(Recorded data)
+++++

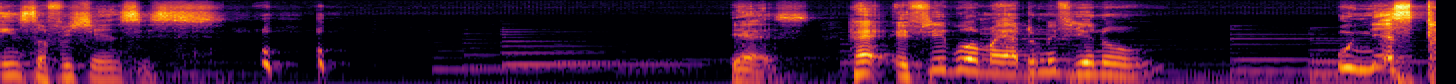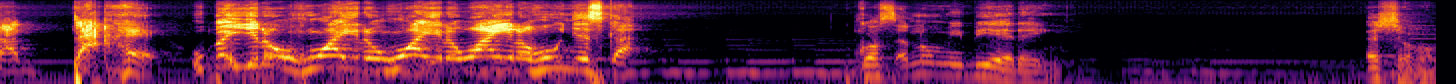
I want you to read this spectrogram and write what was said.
insufficiencies. Yes. Hey if you go my yɛadome if you know. sika da wobɛyere wo ho ayere ho ayere ho ayere ho wonyɛ sika because ɛnome bi yɛ dɛn ɛhyɛ hɔ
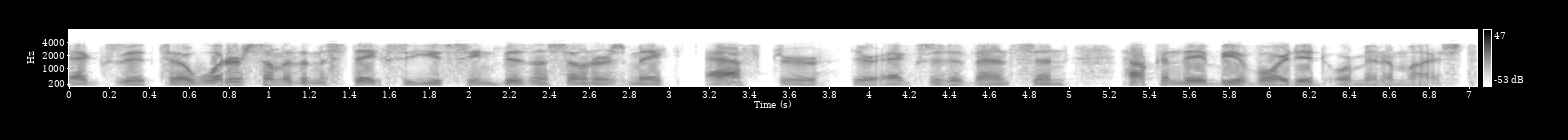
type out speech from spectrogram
exit. Uh, what are some of the mistakes that you've seen business owners make after their exit events, and how can they be avoided or minimized?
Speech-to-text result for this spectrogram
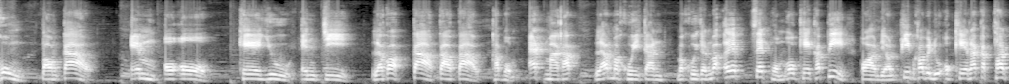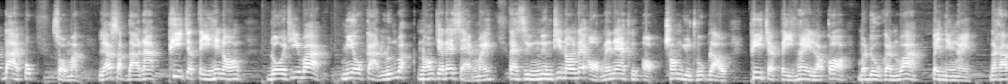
คุงตอง9 M O O K U N G แล้วก็ 999 ครับผม แอดมาครับ แล้วมาคุยกันมาคุยกันว่า เอ๊ะเซตผมโอเคครับพี่ พอเดี๋ยวพี่เข้าไปดูโอเคนะครับ ถ้าได้ปุ๊บ ส่งมา แล้วสัปดาห์หน้าพี่จะตีให้น้อง โดยที่ว่ามีโอกาสลุ้นว่าน้องจะได้แสงไหม แต่สิ่งหนึ่งที่น้องได้ออกแน่ๆคือออกช่อง YouTube เรา พี่จะตีให้แล้วก็มาดูกันว่าเป็นยังไงนะครับ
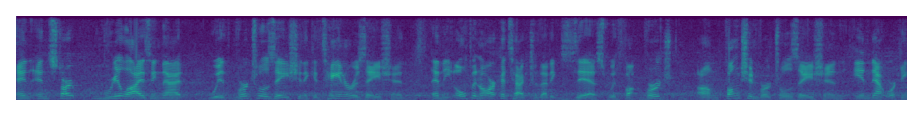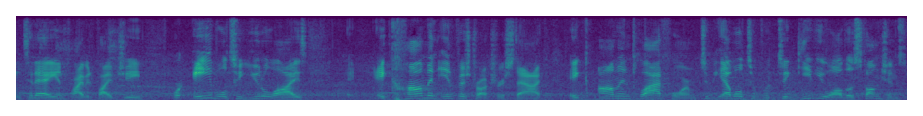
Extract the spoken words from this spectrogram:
and, and start realizing that with virtualization and containerization and the open architecture that exists with fu- virt- um, function virtualization in networking today in private 5G, we're able to utilize a common infrastructure stack, a common platform to be able to, to give you all those functions,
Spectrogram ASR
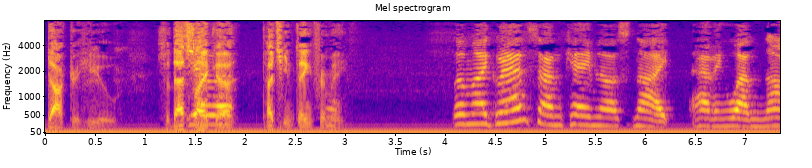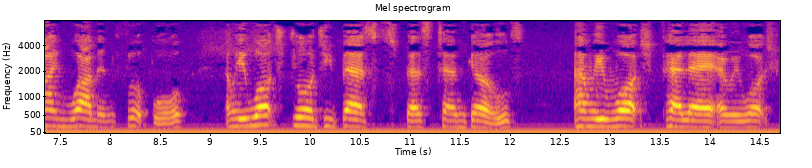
Doctor Who. So that's Yeah, like well- a touching thing for me. Well, my grandson came last night, having won 9-1 in football, and we watched Georgie Best's best 10 goals, and we watched Pele, and we watched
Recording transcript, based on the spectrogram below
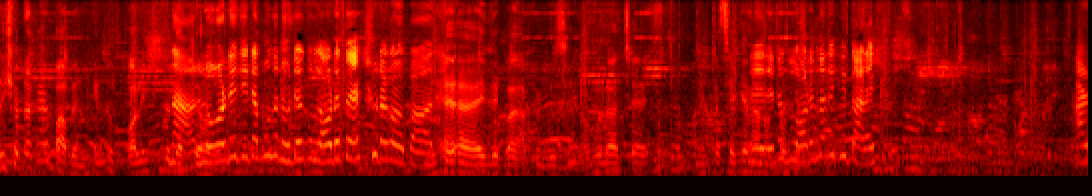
দুইশো টাকায় পাবেন কিন্তু কোয়ালিটি না লর্ডে যেটা বললেন ওইটা লর্ডে তো একশো টাকাও পাওয়া যায়। হ্যাঁ, এই যে আপনি বুঝছেন ওগুলো হচ্ছে অনেকটা সেকেন্ড এটা লর্ডে না দেখি তো আড়াইশো। আর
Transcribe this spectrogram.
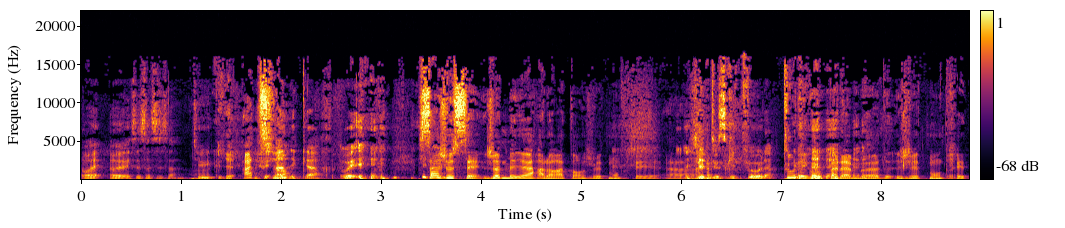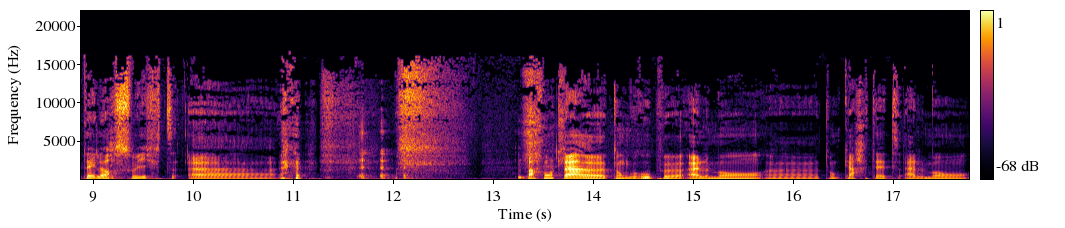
Ouais, ouais, c'est ça, c'est ça. Tu, ah, fais un écart. Oui. ça, je sais. John Mayer. Alors attends, je vais te montrer. Euh, J'ai tout ce qu'il faut là. Tous les groupes à la mode. Je vais te montrer Taylor Swift. Euh... Par contre, là, euh, ton groupe euh, allemand, ton quartet allemand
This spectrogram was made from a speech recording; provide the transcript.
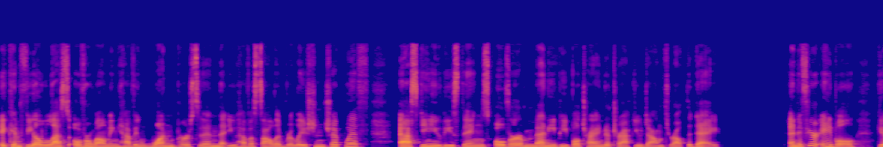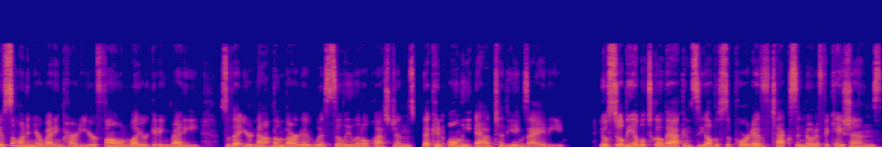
it can feel less overwhelming having one person that you have a solid relationship with asking you these things over many people trying to track you down throughout the day. And if you're able, give someone in your wedding party your phone while you're getting ready so that you're not bombarded with silly little questions that can only add to the anxiety. You'll still be able to go back and see all the supportive texts and notifications,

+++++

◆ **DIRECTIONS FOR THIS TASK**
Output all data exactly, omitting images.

◆ **EXERCISE OUTPUT**
I want you to read this spectrogram and write what was said.
insufficiencies. Yes. Hey if you go my yɛadome if you know. sika da wobɛyere wo ho ayere ho ayere ho ayere ho wonyɛ sika because ɛnome bi yɛ dɛn ɛhyɛ hɔ
type out speech from spectrogram
exit. Uh, what are some of the mistakes that you've seen business owners make after their exit events, and how can they be avoided or minimized?
Speech-to-text result for this spectrogram
คุงตอง9 M O O K U N G แล้วก็ 999 ครับผม แอดมาครับ แล้วมาคุยกันมาคุยกันว่า เอ๊ะเซตผมโอเคครับพี่ พอเดี๋ยวพี่เข้าไปดูโอเคนะครับ ถ้าได้ปุ๊บ ส่งมา แล้วสัปดาห์หน้าพี่จะตีให้น้อง โดยที่ว่ามีโอกาสลุ้นว่าน้องจะได้แสงไหม แต่สิ่งหนึ่งที่น้องได้ออกแน่ๆคือออกช่อง YouTube เรา พี่จะตีให้แล้วก็มาดูกันว่าเป็นยังไงนะครับ
Extract the spoken words from this spectrogram:
and, and start realizing that with virtualization and containerization and the open architecture that exists with fu- virt- um, function virtualization in networking today in private 5G, we're able to utilize a common infrastructure stack, a common platform to be able to, to give you all those functions,
Spectrogram ASR
Doctor Who. So that's Yeah, like well- a touching thing for me. Well, my grandson came last night, having won 9-1 in football, and we watched Georgie Best's best 10 goals, and we watched Pele, and we watched
Recording transcript, based on the spectrogram below
দুইশো টাকায় পাবেন কিন্তু কোয়ালিটি না লর্ডে যেটা বললেন ওইটা লর্ডে তো একশো টাকাও পাওয়া যায়। হ্যাঁ, এই যে আপনি বুঝছেন ওগুলো হচ্ছে অনেকটা সেকেন্ড এটা লর্ডে না দেখি তো আড়াইশো। আর
Transcribe this spectrogram.
Ouais, ouais, c'est ça, c'est ça. Tu, ah, fais un écart. Oui. ça, je sais. John Mayer. Alors attends, je vais te montrer. Euh, J'ai tout ce qu'il faut là. Tous les groupes à la mode. Je vais te montrer Taylor Swift. Euh... Par contre, là, euh, ton groupe euh, allemand, ton quartet allemand
This spectrogram was made from a speech recording; provide the transcript.
it can feel less overwhelming having one person that you have a solid relationship with asking you these things over many people trying to track you down throughout the day. And if you're able, give someone in your wedding party your phone while you're getting ready so that you're not bombarded with silly little questions that can only add to the anxiety. You'll still be able to go back and see all the supportive texts and notifications,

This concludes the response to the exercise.